=== Section Start ===
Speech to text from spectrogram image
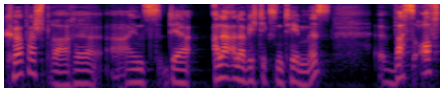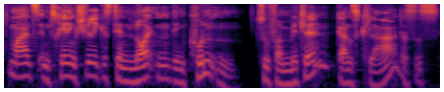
Körpersprache eins der aller, allerwichtigsten Themen ist. Was oftmals im Training schwierig ist, den Leuten, den Kunden zu vermitteln, ganz klar. Das ist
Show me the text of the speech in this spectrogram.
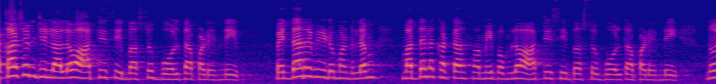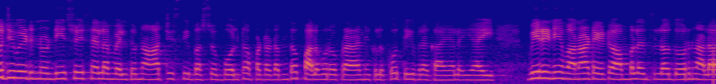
ప్రకాశం జిల్లాలో ఆర్టీసీ బస్సు బోల్తా పడింది. పెద్దారవీడు మండలం మద్దలకట్ట సమీపంలో ఆర్టీసీ బస్సు బోల్తా పడింది. నూజివీడు నుండి శ్రీశైలం వెళ్తున్న ఆర్టీసీ బస్సు బోల్తా పడడంతో పలువురు ప్రయాణికులకు తీవ్ర గాయాలయ్యాయి. వీరిని వనాటేటు అంబులెన్స్లో దోరణాల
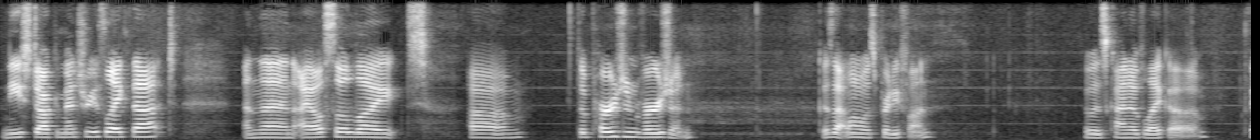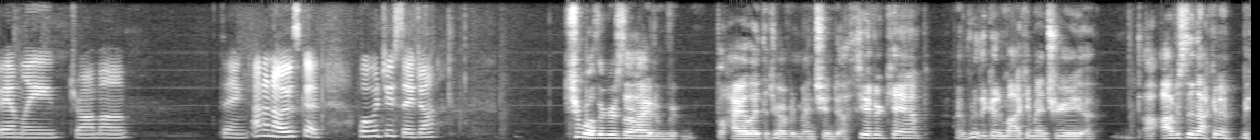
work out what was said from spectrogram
niche documentaries like that. And then I also liked um, the Persian version because that one was pretty fun. It was kind of like a family drama thing. I don't know. It was good. What would you say, John? two others that I'd re- highlight that you haven't mentioned: a theater camp, a really good mockumentary. Uh, obviously, not going to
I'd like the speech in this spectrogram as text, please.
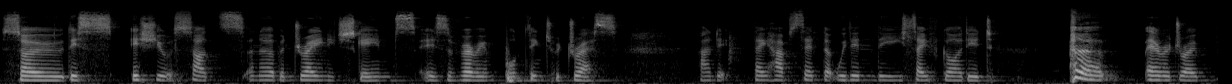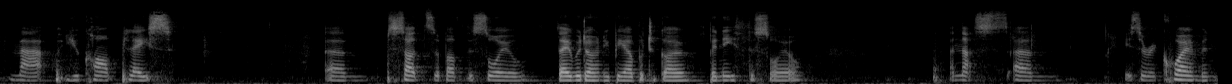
So this issue of SUDs and urban drainage schemes is a very important thing to address. And it, they have said that within the safeguarded aerodrome map, you can't place um, SUDs above the soil. They would only be able to go beneath the soil and that's um, it's a requirement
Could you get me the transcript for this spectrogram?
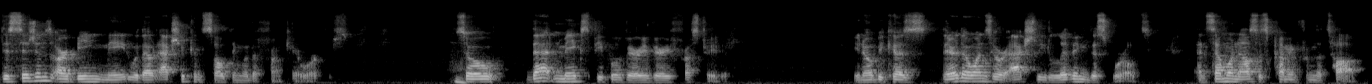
decisions are being made without actually consulting with the front care workers. Hmm. So that makes people very, very frustrated. You know, because they're the ones who are actually living this world, and someone else is coming from the top,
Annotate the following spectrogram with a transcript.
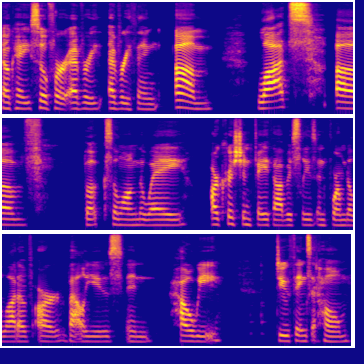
Okay so for every everything um lots of books along the way. Our christian faith obviously has informed a lot of our values in how we do things at home.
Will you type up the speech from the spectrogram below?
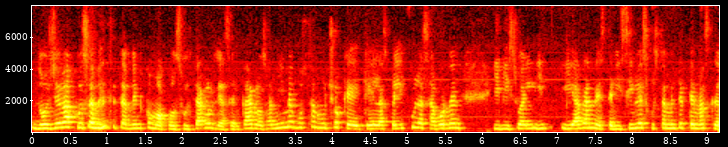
nos lleva justamente también como a consultarlos y acercarlos. A mí me gusta mucho que, las películas aborden y visual y, hagan este, visibles justamente temas que,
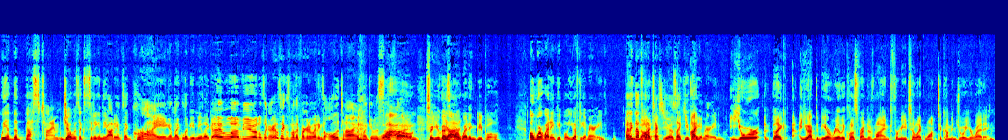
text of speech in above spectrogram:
We had the best time. Joe was like sitting in the audience, like crying and like looking at me like, I love you. And I was like, I gotta take this motherfucker to weddings all the time. Like it was so fun. So you guys Yeah. are wedding people. Oh, we're wedding people. You have to get married. I think I'm that's what I uh, texted you. I was like, you gotta I- get married. You're like you have to be a really close friend of mine for me to like want to come enjoy your wedding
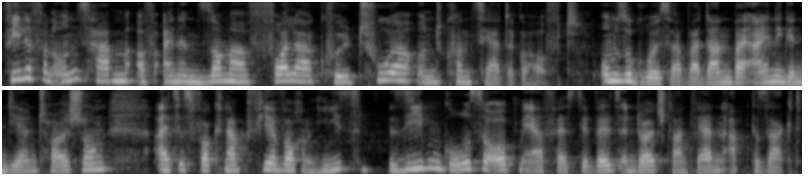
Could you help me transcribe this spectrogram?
Viele von uns haben auf einen Sommer voller Kultur und Konzerte gehofft. Umso größer war dann bei einigen die Enttäuschung, als es vor knapp vier Wochen hieß, sieben große Open-Air-Festivals in Deutschland werden abgesagt.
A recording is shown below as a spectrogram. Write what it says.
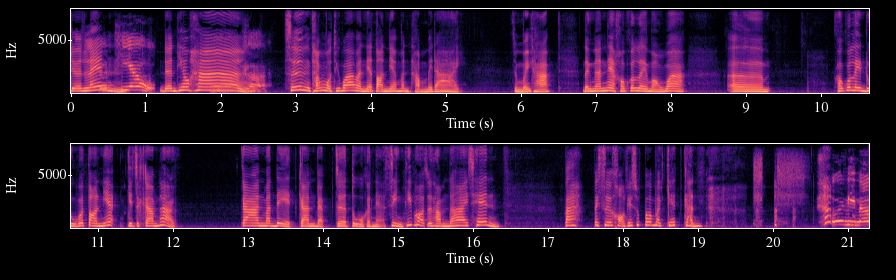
เดินเล่เดินนเที่ยว เดินเที่ยวห้างค่ะซึ่งทั้งหมดที่ว่าวันเนี้ยตอนเนี้ยมันทำไม่ได้ถูกไหมคะ ดังนั้นเนี่ยเขาก็เลยมองว่าเออเขาก็เลยดูว่าตอนเนี้ยกิจกรรมถ้าหา กการมาเดทกันแบบเจอตัวกันเนี่ย สิ่งที่พอจะทำได้ เช่นไปไปซื้อของที่ซูเปอร์มาร์เก็ตกันเอ้ยนี่น่า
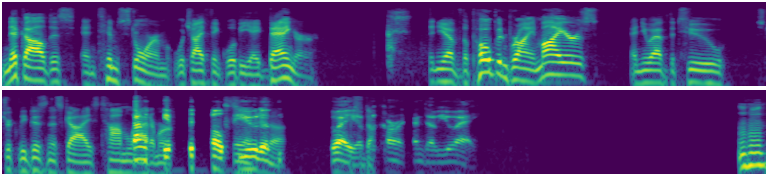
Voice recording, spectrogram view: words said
Nick Aldis and Tim Storm, which I think will be a banger. Then you have the Pope and Brian Myers, and you have the two strictly business guys, Tom Latimer. The original feud and, of uh, the NWA, of the current NWA. Mm-hmm.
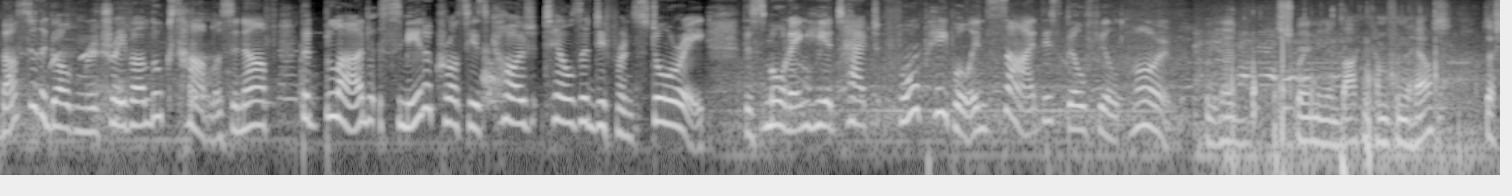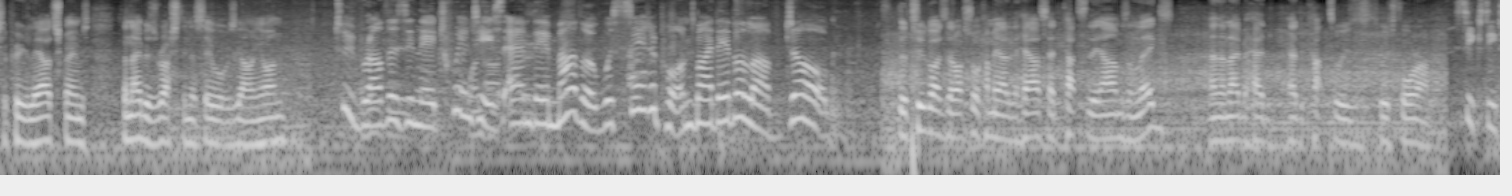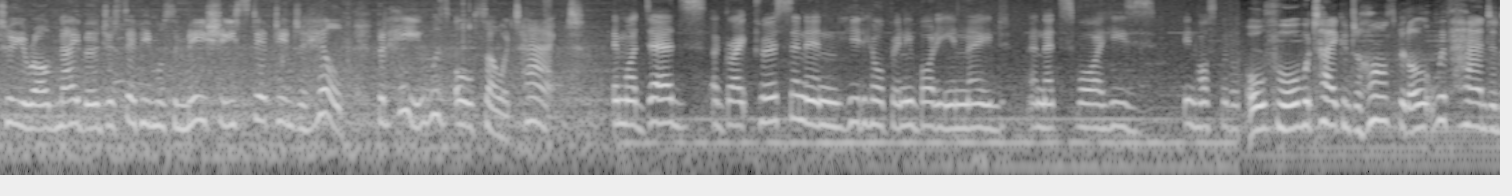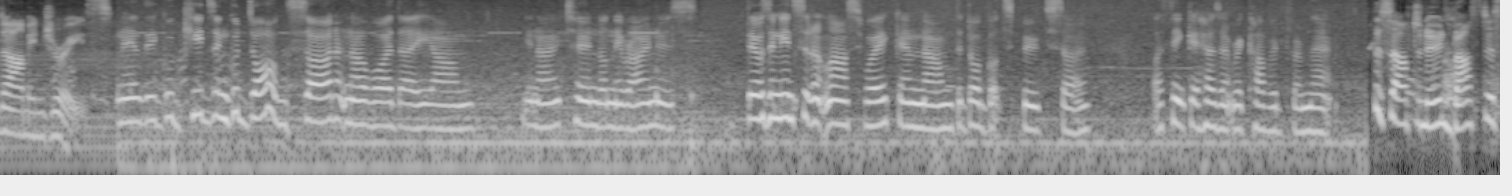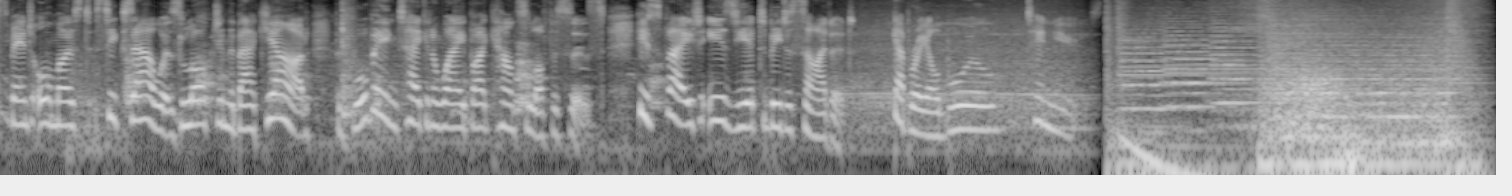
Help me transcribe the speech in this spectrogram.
Buster the Golden Retriever looks harmless enough, but blood smeared across his coat tells a different story. This morning he attacked four people inside this Belfield home. We heard screaming and barking coming from the house. It was actually pretty loud screams. The neighbours rushed in to see what was going on. Two brothers in their 20s and their mother were set upon by their beloved dog. The two guys that I saw coming out of the house had cuts to their arms and legs, and the neighbour had had a cut to his, to his forearm. 62-year-old neighbour Giuseppe Musamishi stepped in to help, but he was also attacked. And my dad's a great person and he'd help anybody in need, and that's why he's in hospital. All four were taken to hospital with hand and arm injuries. Now they're good kids and good dogs, so I don't know why they, um, you know, turned on their owners. There was an incident last week and um, the dog got spooked, so I think it hasn't recovered from that. This afternoon, Buster spent almost six hours locked in the backyard before being taken away by council officers. His fate is yet to be decided. Gabrielle Boyle, 10 News.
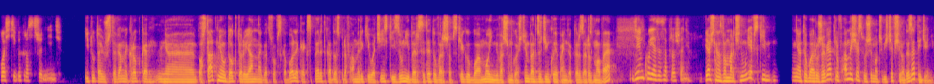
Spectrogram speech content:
właściwych rozstrzygnięć. I tutaj już stawiamy kropkę e, ostatnią. Doktor Joanna Gocłowska-Bolek, ekspertka do spraw Ameryki Łacińskiej z Uniwersytetu Warszawskiego, była moim i waszym gościem. Bardzo dziękuję pani doktor za rozmowę. Dziękuję za zaproszenie. Ja się nazywam Marcin Muniewski, to była Róża Wiatrów, a my się słyszymy oczywiście w środę za tydzień.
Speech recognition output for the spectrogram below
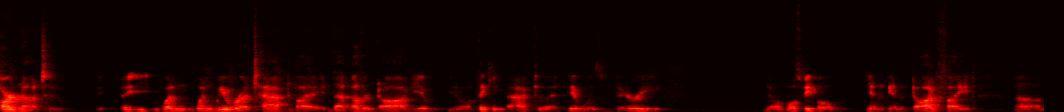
hard not to. When when we were attacked by that other dog, it, you know, thinking back to it, it was very. You know, most people in in a dog fight, um,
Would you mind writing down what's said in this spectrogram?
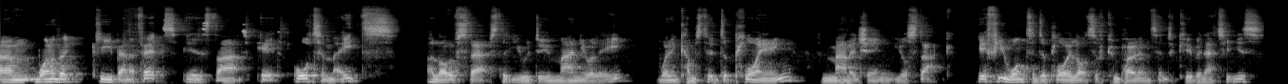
Um, one of the key benefits is that it automates a lot of steps that you would do manually when it comes to deploying and managing your stack. If you want to deploy lots of components into kubernetes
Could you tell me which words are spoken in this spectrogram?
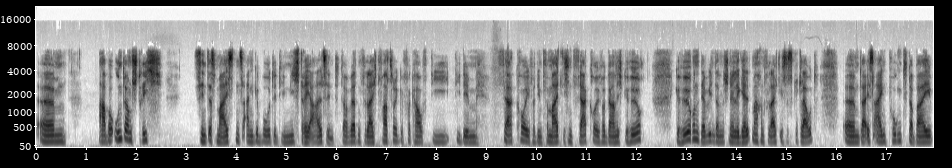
Ähm, aber unterm Strich sind es meistens Angebote, die nicht real sind. Da werden vielleicht Fahrzeuge verkauft, die, die dem Verkäufer, dem vermeintlichen Verkäufer gar nicht gehört, gehören. Der will dann schnelle Geld machen, vielleicht ist es geklaut. Ähm, da ist ein Punkt dabei,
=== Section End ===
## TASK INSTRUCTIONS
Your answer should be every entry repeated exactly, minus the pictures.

## EXERCISE SOLUTION
Speech to text from spectrogram image
Körpersprache eins der aller, allerwichtigsten Themen ist. Was oftmals im Training schwierig ist, den Leuten, den Kunden zu vermitteln, ganz klar. Das ist
Show me the text of the speech in this spectrogram.
ప్రకాశం జిల్లాలో ఆర్టీసీ బస్సు బోల్తా పడింది. పెద్దారవీడు మండలం మద్దలకట్ట సమీపంలో ఆర్టీసీ బస్సు బోల్తా పడింది. నూజివీడు నుండి శ్రీశైలం వెళ్తున్న ఆర్టీసీ బస్సు బోల్తా పడడంతో పలువురు ప్రయాణికులకు తీవ్ర గాయాలయ్యాయి. వీరిని వనాటేటు అంబులెన్స్లో దోరణాల
work out what was said from spectrogram
niche documentaries like that. And then I also liked um, the Persian version because that one was pretty fun. It was kind of like a family drama thing. I don't know. It was good. What would you say, John? two others that I'd re- highlight that you haven't mentioned: a theater camp, a really good mockumentary. Uh, obviously, not going to
I'd like the speech in this spectrogram as text, please.
So this issue of SUDs and urban drainage schemes is a very important thing to address. And it, they have said that within the safeguarded aerodrome map, you can't place um, SUDs above the soil. They would only be able to go beneath the soil and that's um, it's a requirement
Could you get me the transcript for this spectrogram?
decisions are being made without actually consulting with the front care workers. Hmm. So that makes people very, very frustrated. You know, because they're the ones who are actually living this world, and someone else is coming from the top,
Annotate the following spectrogram with a transcript.
Okay so for every everything um lots of books along the way. Our christian faith obviously has informed a lot of our values in how we do things at home.
Will you type up the speech from the spectrogram below?
nos lleva justamente también como a consultarlos y acercarlos. A mí me gusta mucho que, las películas aborden y visual y, hagan este, visibles justamente temas que,
text of speech in above spectrogram:
We had the best time. Joe was like sitting in the audience, like crying and like looking at me like, I love you. And I was like, I gotta take this motherfucker to weddings all the time. Like it was so fun. So you guys Yeah. are wedding people. Oh, we're wedding people. You have to get married. I think I'm that's what I uh, texted you. I was like, you gotta I- get married. You're like you have to be a really close friend of mine for me to like want to come enjoy your wedding
Could you help me transcribe this spectrogram?
Viele von uns haben auf einen Sommer voller Kultur und Konzerte gehofft. Umso größer war dann bei einigen die Enttäuschung, als es vor knapp vier Wochen hieß, sieben große Open-Air-Festivals in Deutschland werden abgesagt.
A recording is shown below as a spectrogram. Write what it says.
เดินเล่เดินนเที่ยว เดินเที่ยวห้างค่ะซึ่งทั้งหมดที่ว่าวันเนี้ยตอนเนี้ยมันทำไม่ได้ถูกไหมคะ ดังนั้นเนี่ยเขาก็เลยมองว่าเออเขาก็เลยดูว่าตอนเนี้ยกิจกรรมถ้าหา กการมาเดทกันแบบเจอตัวกันเนี่ย สิ่งที่พอจะทำได้ เช่นไปไปซื้อของที่ซูเปอร์มาร์เก็ตกันเอ้ยนี่น่า
Voice recording, spectrogram view: words said
Nick Aldis and Tim Storm, which I think will be a banger. Then you have the Pope and Brian Myers, and you have the two strictly business guys, Tom Latimer. The original feud and, of uh, the NWA, of the current NWA. Mm-hmm.
Help me transcribe the speech in this spectrogram.
Buster the Golden Retriever looks harmless enough, but blood smeared across his coat tells a different story. This morning he attacked four people inside this Belfield home. We heard screaming and barking coming from the house. It was actually pretty loud screams. The neighbours rushed in to see what was going on. Two brothers in their 20s and their mother were set upon by their beloved dog. The two guys that I saw coming out of the house had cuts to their arms and legs, and the neighbour had had a cut to his, to his forearm. 62-year-old neighbour Giuseppe Musamishi stepped in to help, but he was also attacked. And my dad's a great person and he'd help anybody in need, and that's why he's in hospital. All four were taken to hospital with hand and arm injuries. Now they're good kids and good dogs, so I don't know why they, um, you know, turned on their owners. There was an incident last week and um, the dog got spooked, so I think it hasn't recovered from that. This afternoon, Buster spent almost six hours locked in the backyard before being taken away by council officers. His fate is yet to be decided. Gabrielle Boyle, 10 News.
Spectrogram speech content:
właściwych rozstrzygnięć. I tutaj już stawiamy kropkę e, ostatnią. Doktor Joanna Gocłowska-Bolek, ekspertka do spraw Ameryki Łacińskiej z Uniwersytetu Warszawskiego, była moim i waszym gościem. Bardzo dziękuję pani doktor za rozmowę. Dziękuję za zaproszenie. Ja się nazywam Marcin Muniewski, to była Róża Wiatrów, a my się słyszymy oczywiście w środę za tydzień.
Speech recognition output for the spectrogram below
hard not to. When when we were attacked by that other dog, it, you know, thinking back to it, it was very. You know, most people in in a dog fight, um,
Would you mind writing down what's said in this spectrogram?
Um, one of the key benefits is that it automates a lot of steps that you would do manually when it comes to deploying and managing your stack. If you want to deploy lots of components into kubernetes
Could you tell me which words are spoken in this spectrogram?
Ähm, aber unterm Strich sind es meistens Angebote, die nicht real sind. Da werden vielleicht Fahrzeuge verkauft, die, die dem Verkäufer, dem vermeintlichen Verkäufer gar nicht gehört, gehören. Der will dann schnelle Geld machen, vielleicht ist es geklaut. Ähm, da ist ein Punkt dabei,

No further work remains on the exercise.